- Calloway County Missouri High School YearbooksApril 6, 2016The Daniel Boone Regional Library has digitized almost 100 years of yearbooks from community schools. The books have been scanned and uploaded in ...
- Boone County Missouri High School YearbooksApril 6, 2016The Daniel Boone Regional Library has digitized almost 100 years of yearbooks from community schools. The books have been scanned and uploaded in ...
- A Genealogy of Isaac Elbert BrushSeptember 22, 2015Two publications of, one typescript, and one handwritten manuscript for the Brush genealogy entitled, A Concise Genealogy of Isaac Elbert Brush and ...

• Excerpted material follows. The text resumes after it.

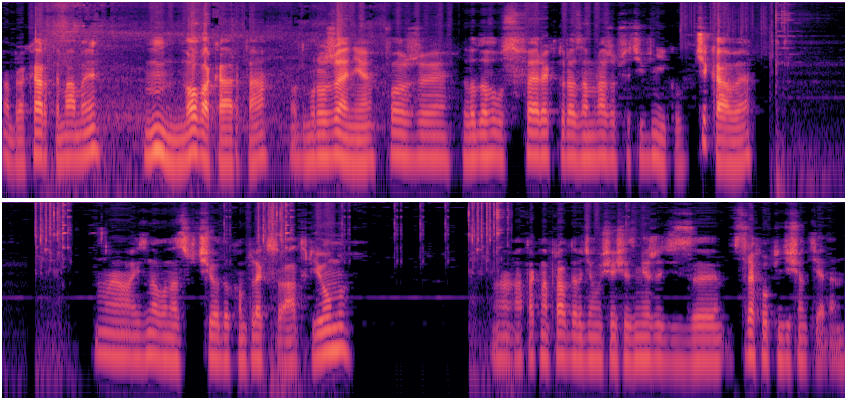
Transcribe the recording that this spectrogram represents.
Dobra, kartę mamy. Mmm, nowa karta. Odmrożenie. Tworzy lodową sferę, która zamraża przeciwników. Ciekawe. No i znowu nas wrzuciło do kompleksu Atrium. A, a tak naprawdę będziemy musieli się zmierzyć z strefą 51.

- Progressive Men of Western ColoradoJune 10, 2015This manuscript in it’s basic form is a volume of 948 biographies of prominent men and women, all leading citizens of Western Colorado. Western ...